I really liked this book! I was hesitant at first, not knowing what to expect. The sentences seemed a little simplistic, the details redundant, and the humor a bit corny. But I quickly realized this is not a middle grade novel but one aimed at a slightly younger audience, unusual for a Newbery winner. It’s a wonderful chapter book choice for 7 to 9-year-olds. So I amend my hasty judgments. The sentences are easy for new readers to wade through, the repetition helpful and even funny, and the outlandish plot will tickle any young child’s funny bone. And Richard Lawson’s quirky illustrations provide the icing on the cake. How cool to find such a quality novel for the younger set!
Mr. Popper is a house painter. Unfortunately, come winter, every house in Stillwater has been painted and papered and Mr. Popper is out of work till spring. He’s not too concerned. He’ll just prop his feet up and indulged in his favorite study, that of the North and South Poles. Mrs. Popper, however, fastidious housekeeper that she is, laments having Mr. Popper underfoot messing up her house for so long. And she’s concerned that money might run out. But the unlikely accumulation of twelve penguins sets the family on an entirely different course.
Mr. Popper’s Penguins is full of kid-pleasing antics. Mr. Popper drills holes in his fridge so his penguins might nest in his icebox. He takes his newest pet for a walk on a leash while wearing a tuxedo and they both wind up sliding down stairs on their bellies together. He even turns his basement into a frozen tundra so his wife must play the piano with her gloves on. Eventually, Mr. Popper trains his penguins to perform for audiences and takes them on an audience-pleasing tour that earns him five thousand dollars a week.
The book’s seventy year history, rather than render it obsolete, simply adds to its charm. With quaint expressions, droll humor and a matter-of-fact delivery, it’s hard-hitting fun. Consider this hilarious clip, when Mr. Popper is trying to obtain a license for his penguins from City Hall, which has absolutely no ordinances concerning penguins:
…Every time he would explain what he wanted, he would be told to wait a minute, and much later a new voice would ask him what he wanted. This went on for a considerable time. At last a new voice seemed to take a little interest in the case. Pleased with this friendly voice, Mr. Popper began again to tell about Captain Cook.

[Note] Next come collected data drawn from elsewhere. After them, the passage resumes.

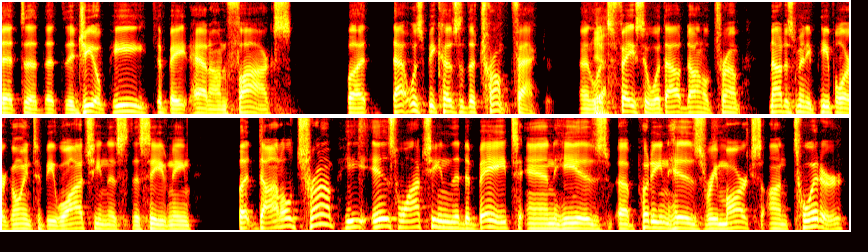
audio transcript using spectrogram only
that uh, that the GOP debate had on Fox, but that was because of the Trump factor. And let's face it, without Donald Trump, not as many people are going to be watching this this evening. But Donald Trump, he is watching the debate and he is uh, putting his remarks on Twitter.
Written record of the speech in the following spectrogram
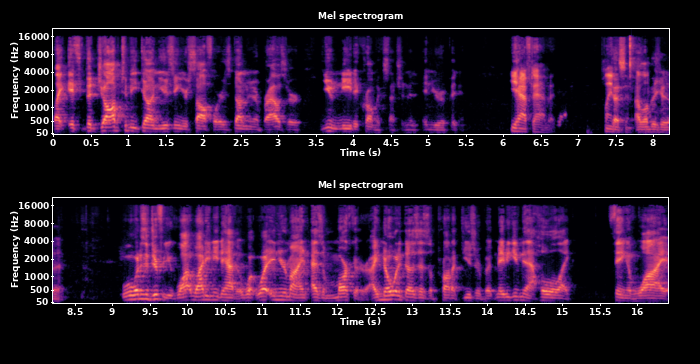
like if the job to be done using your software is done in a browser, you need a Chrome extension, in, in your opinion. You have to have it. Plain and simple. I love to hear that. Well, what does it do for you? Why, why do you need to have it? What, what in your mind as a marketer? I know what it does as a product user, but maybe give me that whole like thing of why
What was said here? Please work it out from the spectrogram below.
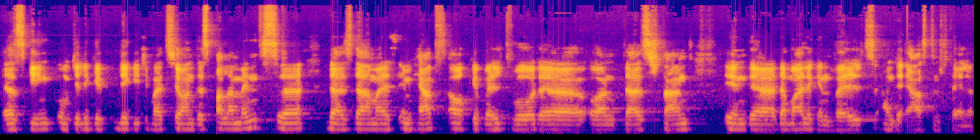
Es ging um die Legitimation des Parlaments, äh, das damals im Herbst auch gewählt wurde. Und das stand in der damaligen Welt an der ersten Stelle.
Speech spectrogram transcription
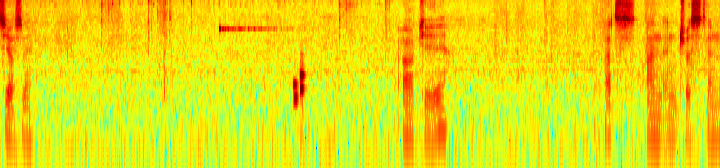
Seriously. Okay. That's an interesting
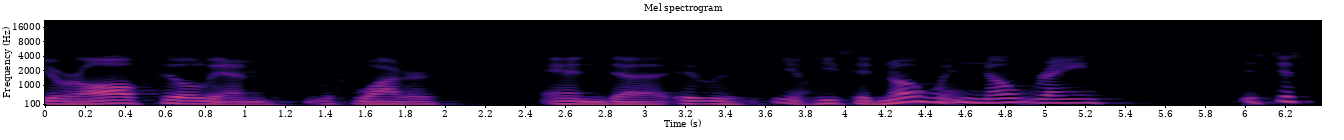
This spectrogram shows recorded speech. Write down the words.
they were all filled in with water. And uh, it was, you know, he said, No wind, no rain. It's just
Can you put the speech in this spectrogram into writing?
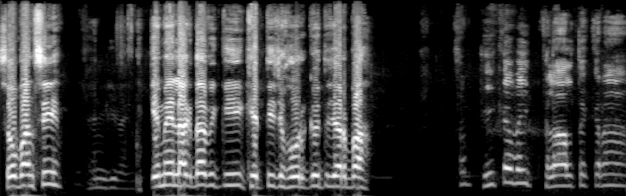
ਸੋ ਬੰਸੀ ਕਿਵੇਂ ਲੱਗਦਾ ਵੀ ਕੀ ਖੇਤੀ 'ਚ ਹੋਰ ਕੋਈ ਤਜਰਬਾ? ਸਭ ਠੀਕ ਹੈ ਬਾਈ ਫਿਲਹਾਲ ਤੇ ਕਰਾਂ।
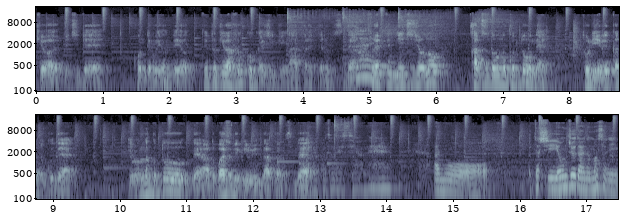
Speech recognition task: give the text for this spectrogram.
日はうちで本でも読んでよっていう時は副交感神経が働いてるんですね、はい、そうやって日常の活動のことをね取り入れたとこでいろんなことをねアドバイスできるようになったんですね。ということですよね。あの私40代のまさに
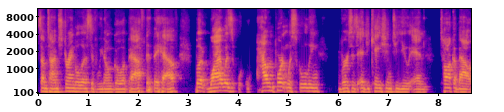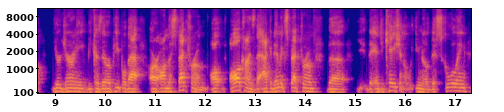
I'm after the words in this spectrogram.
sometimes strangle us if we don't go a path that they have. But why was how important was schooling versus education to you? And talk about your journey because there are people that are on the spectrum, all all kinds, of the academic spectrum, the the education, you know, the schooling,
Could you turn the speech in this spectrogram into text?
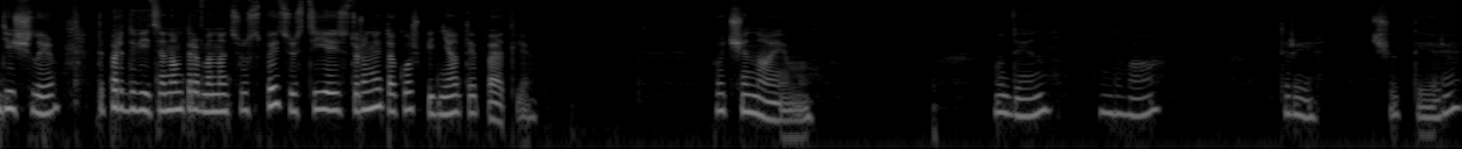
Дійшли. Тепер дивіться, нам треба на цю спицю з цієї сторони також підняти петлі. Починаємо. Один, два, три, чотири,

“Is he an army captain, a police captain, or a navy captain?”
“He is not,” said Mr. Popper. “He is a penguin.”
“Will you repeat that, please?” said the voice.
Mr. Popper repeated it. The voice suggested that perhaps he had better spell it.
“P-e-n-g-u-i-n,” said Mr. Popper. “Penguin.”
“Oh!” said the voice. “You mean that Captain Cook’s first name is Benjamin?”
“Not Benjamin. Penguin. It’s a bird,” said Mr. Popper.
“Do you mean,” said the phone in his ear, “that Captain Cook wishes a license to shoot birds? I am sorry. The bird-hunting season does not open until November. And please try to speak a little more distinctly, Mr.–Topper, did you say your name is?”
“My name is Popper, not Topper,” shouted Mr. Popper.
“Yes, Mr. Potter. Now I can hear you quite clearly.”
In closing, let me add a little editorial about the recent movie of the same name which I, unfortunately, took my kids to see: It’s ridiculous and totally remakes the plot. It replaces all the book’s lovely, old-fashioned charm with stupidity, modern family issues, bathroom humor and a lot of “OMG!” In short, use your ticket money to BUY THE BOOK!